WHAT YOU HAVE TO DO: Lines with "take" in them are to be located in the listing below and copied.

━━━━━━━━━━━━━━━━━━━━

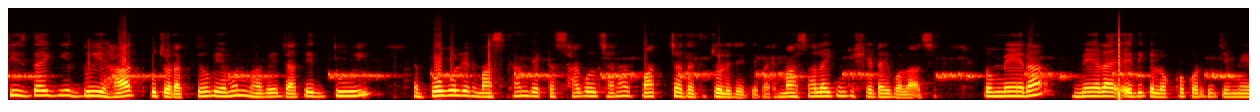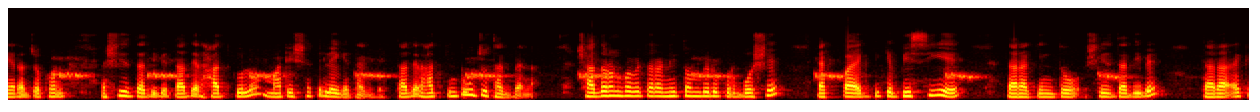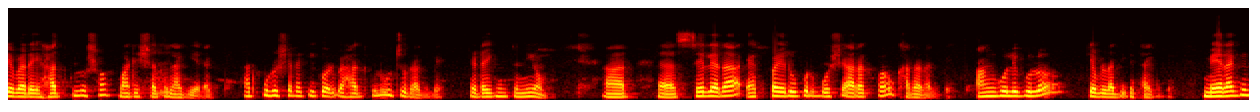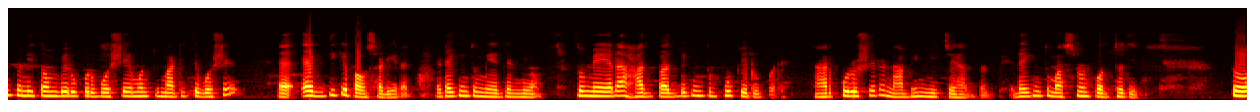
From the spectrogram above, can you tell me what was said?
সিজদায় গিয়ে দুই হাত উঁচু রাখতে হবে এমন ভাবে যাতে দুই বগলের মাঝখান দিয়ে একটা ছাগল ছাড়ার বাচ্চা যাতে চলে যেতে পারে মাসালায় কিন্তু সেটাই বলা আছে। তো মেয়েরা মেয়েরা এদিকে লক্ষ্য করবে যে মেয়েরা যখন সিজদা দিবে, তাদের হাতগুলো মাটির সাথে লেগে থাকবে, তাদের হাত কিন্তু উঁচু থাকবে না। সাধারণভাবে তারা নিতম্বের উপর বসে এক পা একদিকে বিছিয়ে তারা কিন্তু সিজদা দিবে, তারা একেবারে হাতগুলো সব মাটির সাথে লাগিয়ে রাখবে। আর পুরুষেরা কি করবে? হাতগুলো উঁচু রাখবে, এটাই কিন্তু নিয়ম। আর ছেলেরা এক পায়ের উপর বসে আর এক পাও খাড়া রাখবে। আঙ্গুলিগুলো কেবলা দিকে থাকবে। মেয়েরা কিন্তু নিতম্বের উপর বসে এমনকি মাটিতে বসে একদিকে পাও ছাড়িয়ে রাখবে। এটাই কিন্তু মেয়েদের নিয়ম। তো মেয়েরা হাত বাঁধবে কিন্তু বুকের উপরে, আর পুরুষেরা নাভির নিচে হাত বাঁধবে। এটাই কিন্তু মাসনুন পদ্ধতি। তো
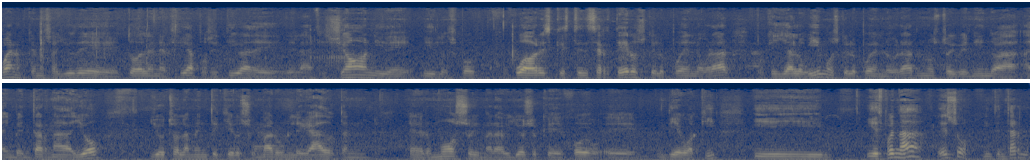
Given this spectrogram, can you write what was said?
bueno, que nos ayude toda la energía positiva de, la afición y de los jugadores que estén certeros que lo pueden lograr, porque ya lo vimos que lo pueden lograr, no estoy veniendo a, a inventar nada yo, yo solamente quiero sumar un legado tan hermoso y maravilloso que dejó eh, Diego aquí y, y después nada, eso, intentarlo.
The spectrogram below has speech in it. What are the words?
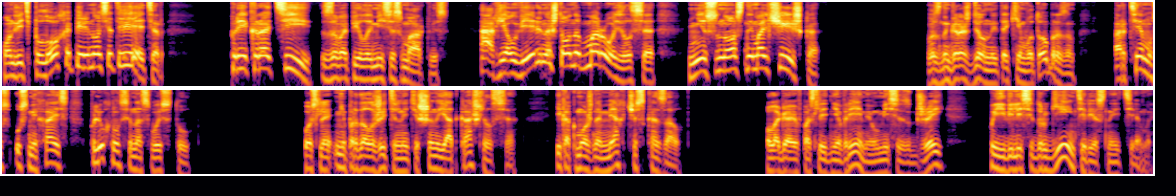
Он ведь плохо переносит ветер». «Прекрати!» — завопила миссис Марквис. «Ах, я уверена, что он обморозился. Несносный мальчишка!» Вознагражденный таким вот образом, Артемус, усмехаясь, плюхнулся на свой стул. После непродолжительной тишины я откашлялся и как можно мягче сказал. «Полагаю, в последнее время у миссис Джей появились и другие интересные темы».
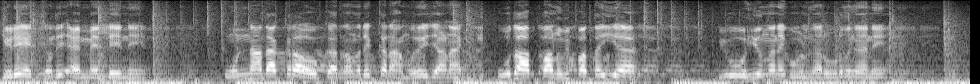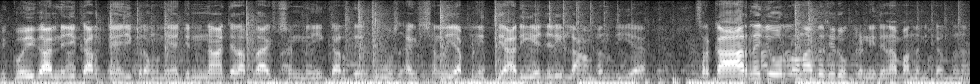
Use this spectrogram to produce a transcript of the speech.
ਜਿਹੜੇ ਇੱਥੋਂ ਦੇ ਐਮਐਲਏ ਨੇ ਉਹਨਾਂ ਦਾ ਘਰਾਓ ਕਰਨਾ, ਉਹਨਾਂ ਦੇ ਘਰਾਂ ਮੁਰੇ ਜਾਣਾ, ਕੀ ਉਹਦਾ ਆਪਾਂ ਨੂੰ ਵੀ ਪਤਾ ਹੀ ਆ ਵੀ ਉਹੀ ਉਹਨਾਂ ਨੇ ਗੋਲੀਆਂ ਰੋੜਦੀਆਂ ਨੇ। ਵੀ ਕੋਈ ਗੱਲ ਨਹੀਂ ਜੀ, ਕਰਦੇ ਆ ਜੀ, ਕਰਾਉਂਦੇ ਆ। ਜਿੰਨਾ ਚਿਰ ਆਪਾਂ ਐਕਸ਼ਨ ਨਹੀਂ ਕਰਦੇ, ਉਸ ਐਕਸ਼ਨ ਲਈ ਆਪਣੀ ਤਿਆਰੀ ਹੈ ਜਿਹੜੀ ਲਾਮਬੰਦੀ ਹੈ। ਸਰਕਾਰ ਨੇ ਜ਼ੋਰ ਲਾਉਣਾ ਵੀ ਅਸੀਂ ਰੋਕਣ ਨਹੀਂ ਦੇਣਾ, ਬੰਦ ਨਹੀਂ ਕਰਨ ਦੇਣਾ।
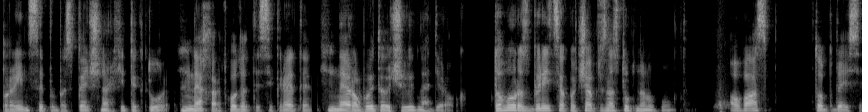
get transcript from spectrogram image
принципи безпечної архітектури, не хардкодити секрети, не робити очевидних дірок. Тому розберіться хоча б з наступними пунктами. OWASP топ-10.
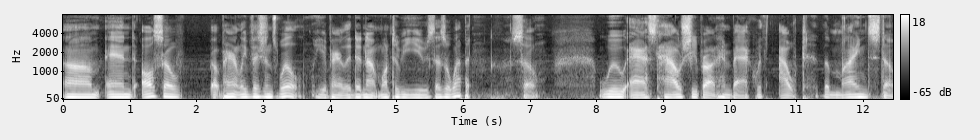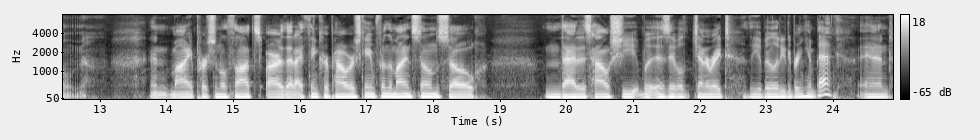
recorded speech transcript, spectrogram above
Um, and also apparently Vision's will. He apparently did not want to be used as a weapon. So Wu asked how she brought him back without the Mind Stone. And my personal thoughts are that I think her powers came from the Mind Stone, so that is how she is able to generate the ability to bring him back. And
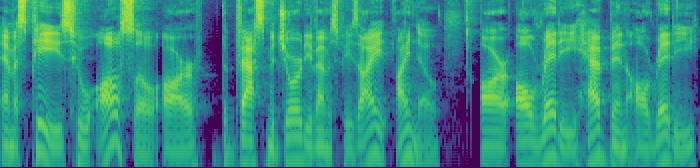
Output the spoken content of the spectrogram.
MSPs who also are the vast majority of MSPs I, I know are already, have been already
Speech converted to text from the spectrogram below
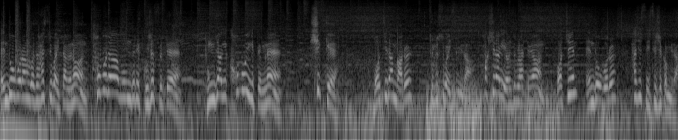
엔드오버라는 것을 할 수가 있다면 초보자분들이 보셨을 때 동작이 커 보이기 때문에 쉽게 멋지단 말을 들을 수가 있습니다. 확실하게 연습을 하시면 멋진 엔드오버를 하실 수 있으실 겁니다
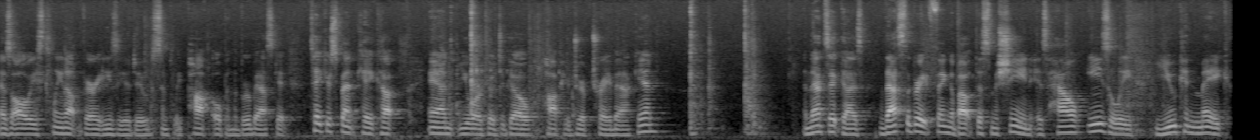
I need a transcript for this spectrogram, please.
as always, clean up, very easy to do. Simply pop open the brew basket, take your spent K-cup, and you are good to go. Pop your drip tray back in. And that's it, guys. That's the great thing about this machine is how easily you can make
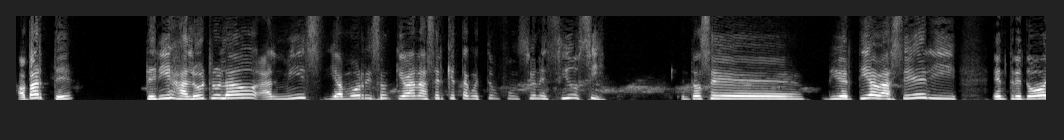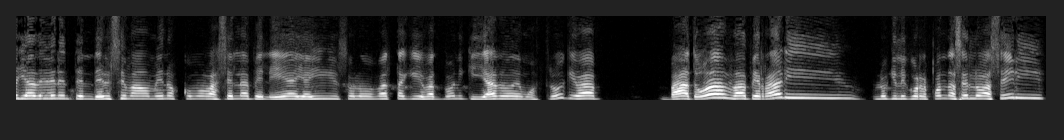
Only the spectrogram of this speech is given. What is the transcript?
Aparte, tenías al otro lado al Miss y a Morrison que van a hacer que esta cuestión funcione sí o sí. Entonces, divertida va a ser y entre todos ya deben entenderse más o menos cómo va a ser la pelea y ahí solo basta que Bad Bunny, que ya lo demostró, que va, va a todas, va a perrar y lo que le corresponde hacer lo va a hacer y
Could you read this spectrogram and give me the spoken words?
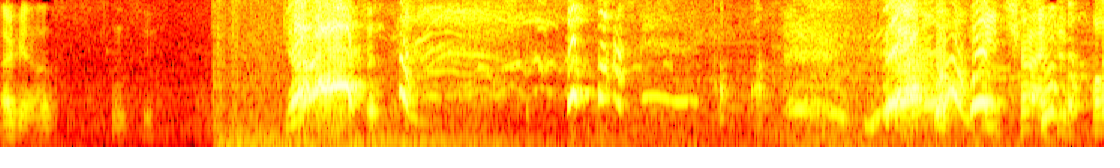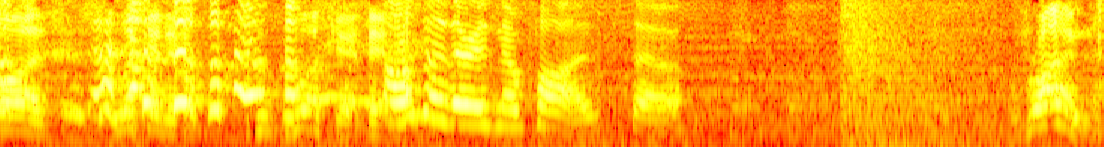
Okay, let's let's see. God! No! He tried to pause. Look at him. Look at him. Also, there is no pause, so Run!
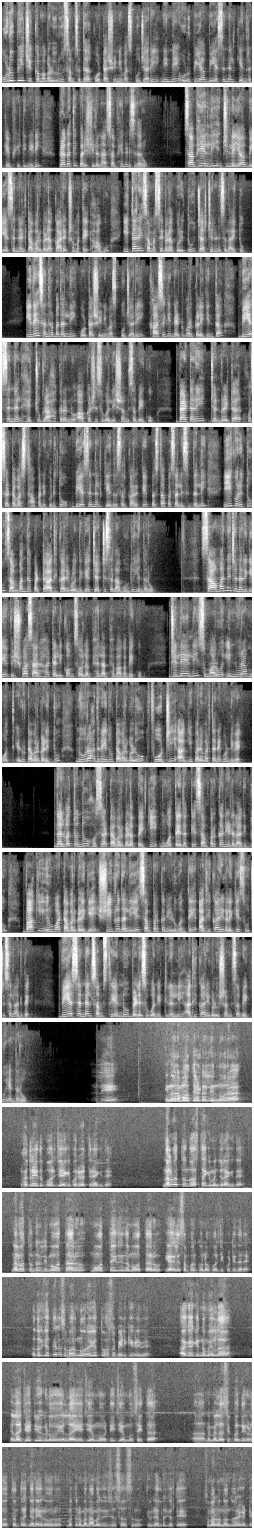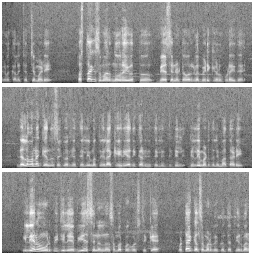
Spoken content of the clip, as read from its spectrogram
ಉಡುಪಿ ಚಿಕ್ಕಮಗಳೂರು ಸಂಸದ ಕೋಟಾ ಶ್ರೀನಿವಾಸ್ ಪೂಜಾರಿ ನಿನ್ನೆ ಉಡುಪಿಯ ಬಿಎಸ್ಎನ್ಎಲ್ ಕೇಂದ್ರಕ್ಕೆ ಭೇಟಿ ನೀಡಿ ಪ್ರಗತಿ ಪರಿಶೀಲನಾ ಸಭೆ ನಡೆಸಿದರು. ಸಭೆಯಲ್ಲಿ ಜಿಲ್ಲೆಯ ಬಿಎಸ್ಎನ್ಎಲ್ ಟವರ್ಗಳ ಕಾರ್ಯಕ್ಷಮತೆ ಹಾಗೂ ಇತರೆ ಸಮಸ್ಯೆಗಳ ಕುರಿತು ಚರ್ಚೆ ನಡೆಸಲಾಯಿತು. ಇದೇ ಸಂದರ್ಭದಲ್ಲಿ ಕೋಟಾ ಶ್ರೀನಿವಾಸ್ ಪೂಜಾರಿ ಖಾಸಗಿ ನೆಟ್ವರ್ಕ್ಗಳಿಗಿಂತ ಬಿಎಸ್ಎನ್ಎಲ್ ಹೆಚ್ಚು ಗ್ರಾಹಕರನ್ನು ಆಕರ್ಷಿಸುವಲ್ಲಿ ಶ್ರಮಿಸಬೇಕು. ಬ್ಯಾಟರಿ ಜನರೇಟರ್ ಹೊಸ ಟವರ್ ಸ್ಥಾಪನೆ ಕುರಿತು ಬಿಎಸ್ಎನ್ಎಲ್ ಕೇಂದ್ರ ಸರ್ಕಾರಕ್ಕೆ ಪ್ರಸ್ತಾಪ ಸಲ್ಲಿಸಿದ್ದಲ್ಲಿ ಈ ಕುರಿತು ಸಂಬಂಧಪಟ್ಟ ಅಧಿಕಾರಿಗಳೊಂದಿಗೆ ಚರ್ಚಿಸಲಾಗುವುದು ಎಂದರು. ಸಾಮಾನ್ಯ ಜನರಿಗೆ ವಿಶ್ವಾಸಾರ್ಹ ಟೆಲಿಕಾಂ ಸೌಲಭ್ಯ ಲಭ್ಯವಾಗಬೇಕು. ಜಿಲ್ಲೆಯಲ್ಲಿ ಸುಮಾರು ಇನ್ನೂರ ಮೂವತ್ತೇಳು ಟವರ್ಗಳಿದ್ದು ನೂರ ಹದಿನೈದು ಟವರ್ಗಳು ಫೋರ್ ಜಿ ಆಗಿ ಪರಿವರ್ತನೆಗೊಂಡಿವೆ. ನಲವತ್ತೊಂದು ಹೊಸ ಟವರ್ಗಳ ಪೈಕಿ ಮೂವತ್ತೈದಕ್ಕೆ ಸಂಪರ್ಕ ನೀಡಲಾಗಿದ್ದು, ಬಾಕಿ ಇರುವ ಟವರ್ಗಳಿಗೆ ಶೀಘ್ರದಲ್ಲಿಯೇ ಸಂಪರ್ಕ ನೀಡುವಂತೆ ಅಧಿಕಾರಿಗಳಿಗೆ ಸೂಚಿಸಲಾಗಿದೆ. ಬಿಎಸ್ಎನ್ಎಲ್ ಸಂಸ್ಥೆಯನ್ನು ಬೆಳೆಸುವ ನಿಟ್ಟಿನಲ್ಲಿ ಅಧಿಕಾರಿಗಳು ಶ್ರಮಿಸಬೇಕು ಎಂದರು. ಇನ್ನೂರ ಮೂವತ್ತೇಳರಲ್ಲಿ ನೂರ ಹದಿನೈದು ಫೋರ್ ಜಿಯಾಗಿ ಪರಿವರ್ತನೆ ಆಗಿದೆ. ನಲವತ್ತೊಂದು ಹೊಸದಾಗಿ ಮಂಜೂರಾಗಿದೆ. ನಲವತ್ತೊಂದರಲ್ಲಿ ಮೂವತ್ತಾರು, ಮೂವತ್ತೈದರಿಂದ ಮೂವತ್ತಾರು ಈಗಾಗಲೇ ಸಂಪರ್ಕವನ್ನು ಫೋರ್ ಜಿ ಕೊಟ್ಟಿದ್ದಾರೆ. ಅದರ ಜೊತೆಯಲ್ಲಿ ಸುಮಾರು ನೂರೈವತ್ತು ಹೊಸ ಬೇಡಿಕೆಗಳಿವೆ. ಹಾಗಾಗಿ ನಮ್ಮ ಎಲ್ಲ ಎಲ್ಲ ಜೆ ಟಿ ಯುಗಳು ಎಲ್ಲ A G M D G M ಸಹಿತ ನಮ್ಮೆಲ್ಲ ಸಿಬ್ಬಂದಿಗಳು, ತಂತ್ರಜ್ಞಾನ ಇರುವವರು ಮತ್ತು ನಮ್ಮ ನಾಮನಿರ್ದೇಶ ಸದಸ್ಯರು ಇವರೆಲ್ಲರ ಜೊತೆ ಸುಮಾರು ಒಂದು ಒಂದೂವರೆ ಗಂಟೆಗಳ ಕಾಲ ಚರ್ಚೆ ಮಾಡಿ ಹೊಸದಾಗಿ ಸುಮಾರು ನೂರೈವತ್ತು ಬಿ ಎಸ್ ಎನ್ ಎಲ್ ಟವರ್ಗಳ ಬೇಡಿಕೆಗಳು ಕೂಡ ಇದೆ. ಇದೆಲ್ಲವನ್ನು ಕೇಂದ್ರ ಸಚಿವರ ಜೊತೆಯಲ್ಲಿ ಮತ್ತು ಇಲಾಖೆ ಹಿರಿಯ ಅಧಿಕಾರಿ ಜೊತೆಯಲ್ಲಿ ಡಿಲ್ಲಿ ಡಿಲ್ಲಿ ಮಟ್ಟದಲ್ಲಿ ಮಾತಾಡಿ ಇಲ್ಲೇನು ಉಡುಪಿ ಜಿಲ್ಲೆಯ ಬಿ ಎಸ್ ಎನ್ ಎಲ್ನ ಸಮರ್ಪಕಗೊಳಿಸಲಿಕ್ಕೆ ಒಟ್ಟಾಗಿ ಕೆಲಸ ಮಾಡಬೇಕು ಅಂತ ತೀರ್ಮಾನ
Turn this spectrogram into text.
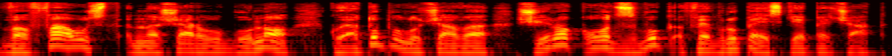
в Фауст на Шарл Гуно, която получава широк отзвук в европейския печат.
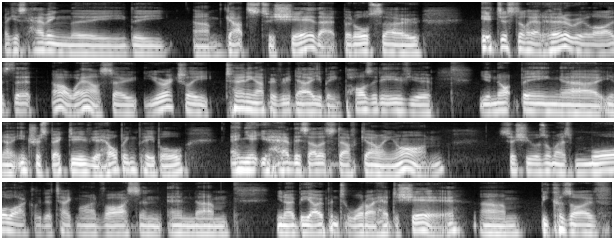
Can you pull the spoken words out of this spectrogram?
I guess having the the um, guts to share that, but also it just allowed her to realize that oh wow so you're actually turning up every day you're being positive you're you're not being uh, you know introspective you're helping people and yet you have this other stuff going on so she was almost more likely to take my advice and and um, you know be open to what I had to share um, because I've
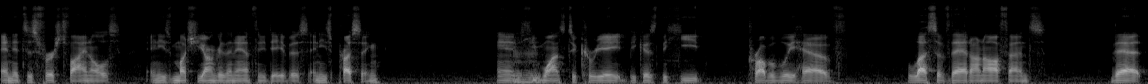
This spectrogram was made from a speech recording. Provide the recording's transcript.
and it's his first finals and he's much younger than Anthony Davis and he's pressing and mm-hmm. he wants to create because the Heat probably have less of that on offense that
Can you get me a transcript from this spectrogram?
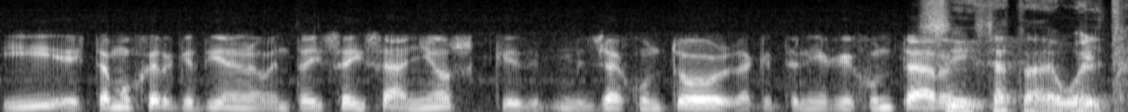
Y esta mujer que tiene 96 años, que ya juntó la que tenía que juntar. Sí, ya está de vuelta.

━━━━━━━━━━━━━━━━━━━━

SOLUTION FOR THIS TASK:
as always, clean up, very easy to do. Simply pop open the brew basket, take your spent K-cup, and you are good to go. Pop your drip tray back in. And that's it, guys. That's the great thing about this machine is how easily you can make
I guess having the the um, guts to share that, but also it just allowed her to realize that oh wow so you're actually turning up every day you're being positive you're you're not being uh, you know introspective you're helping people and yet you have this other stuff going on so she was almost more likely to take my advice and and um, you know be open to what I had to share um, because I've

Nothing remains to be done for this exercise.